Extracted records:
===============
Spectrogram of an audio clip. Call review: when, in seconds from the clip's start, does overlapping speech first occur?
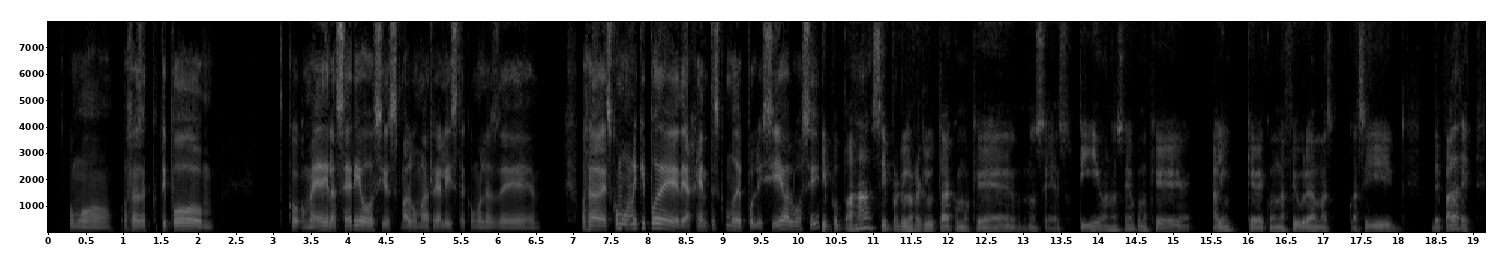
none

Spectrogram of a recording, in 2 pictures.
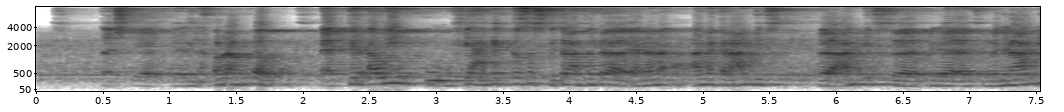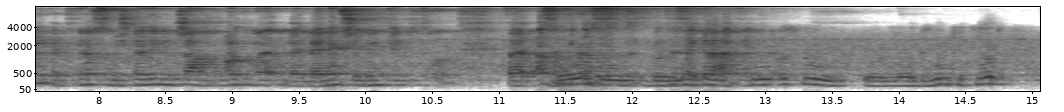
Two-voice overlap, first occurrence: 11 s

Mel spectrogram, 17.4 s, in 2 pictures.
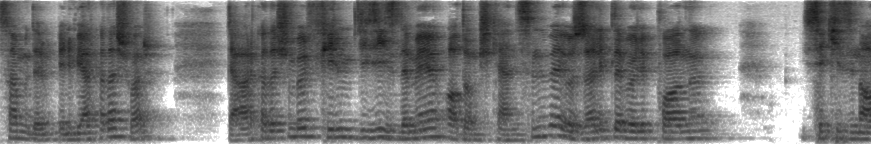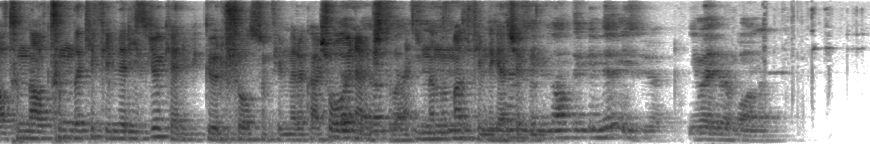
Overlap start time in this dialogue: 12 s

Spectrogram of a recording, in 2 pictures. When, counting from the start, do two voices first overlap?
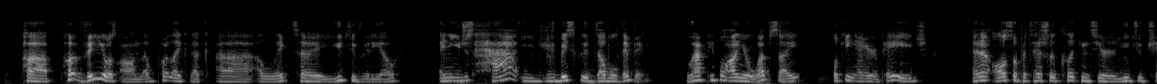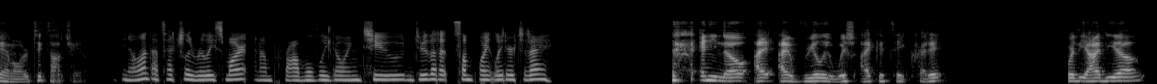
none

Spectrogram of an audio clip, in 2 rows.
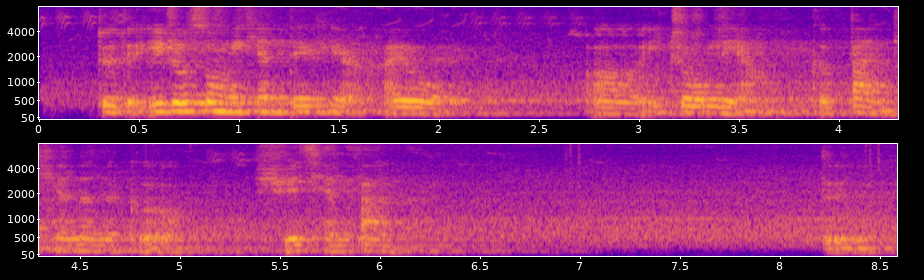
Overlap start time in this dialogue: none

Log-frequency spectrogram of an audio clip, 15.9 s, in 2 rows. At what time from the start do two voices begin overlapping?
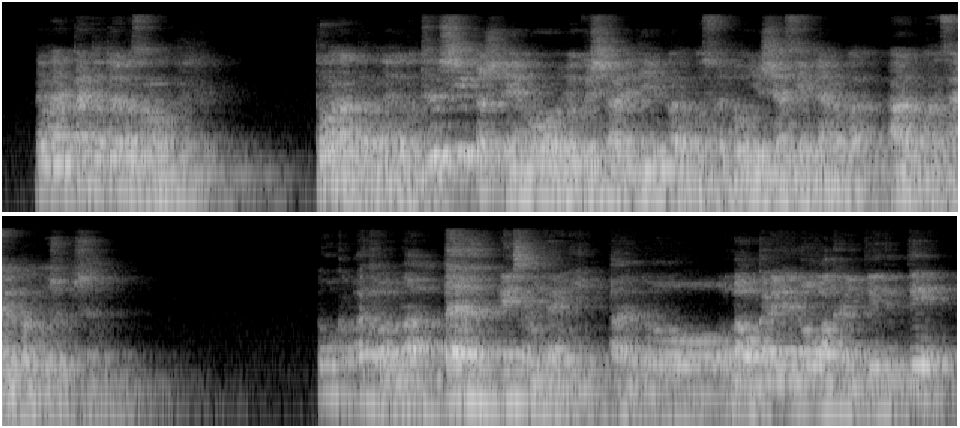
none

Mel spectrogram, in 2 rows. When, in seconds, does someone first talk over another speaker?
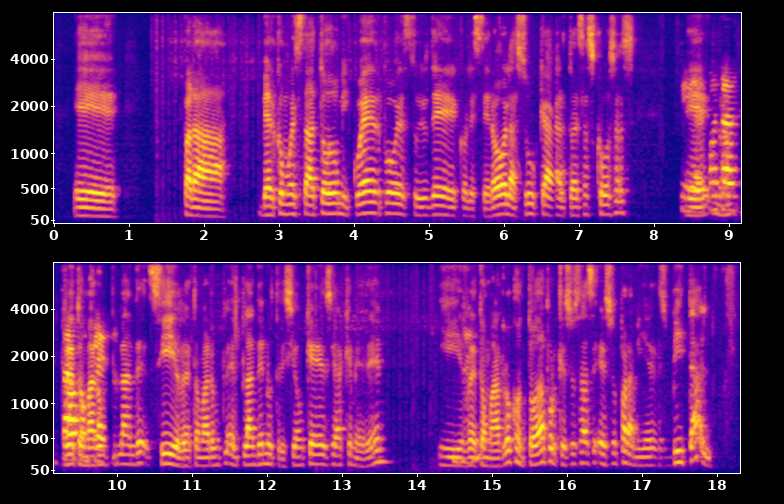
8 s

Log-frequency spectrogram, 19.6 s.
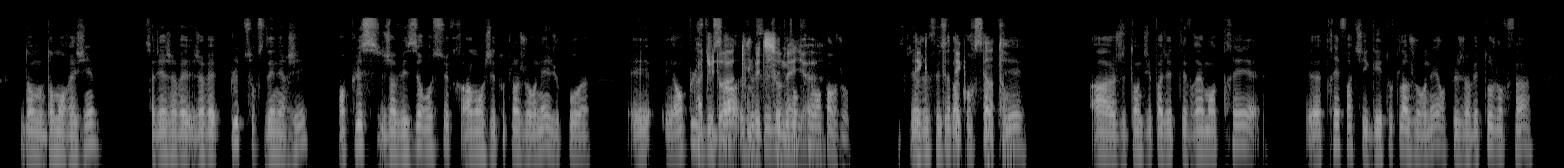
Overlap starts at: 9 s

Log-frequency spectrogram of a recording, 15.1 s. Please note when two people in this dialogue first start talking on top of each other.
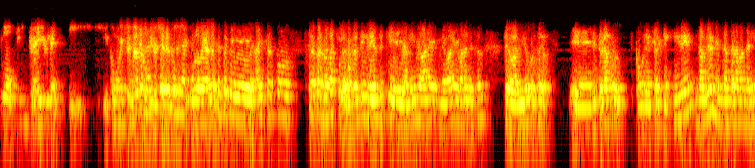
3 s

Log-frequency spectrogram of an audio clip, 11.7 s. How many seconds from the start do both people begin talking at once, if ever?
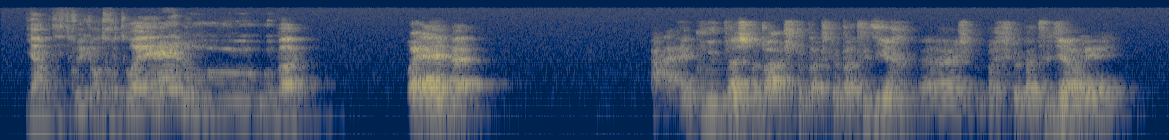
none

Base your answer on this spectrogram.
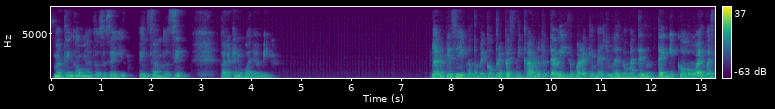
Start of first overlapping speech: none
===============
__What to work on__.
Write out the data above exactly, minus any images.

__Result of the exercise__.
Spectrogram of an audio clip. Call review: when, in seconds from the clip's start, does overlapping speech first occur?
none

Spectrogram of a recording, in 2 pictures.
Two-voice overlap, first occurrence: 11 s

Mel spectrogram, 17.4 s, in 2 pictures.
Overlap start time in this dialogue: 12 s

Spectrogram of a recording, in 2 pictures. When, counting from the start, do two voices first overlap?
none

Spectrogram of an audio clip, in 2 rows.
Overlap start time in this dialogue: none

Log-frequency spectrogram of an audio clip, 15.9 s, in 2 rows. At what time from the start do two voices begin overlapping?
none

Mel spectrogram, in 2 rows. When, in seconds, does someone first talk over another speaker?
8 s

Log-frequency spectrogram, 19.6 s.
Overlap starts at: 9 s

Log-frequency spectrogram of a recording, 15.1 s. Please note when two people in this dialogue first start talking on top of each other.
3 s

Log-frequency spectrogram of an audio clip, 11.7 s. How many seconds from the start do both people begin talking at once, if ever?
none

Base your answer on this spectrogram.
Start of first overlapping speech: none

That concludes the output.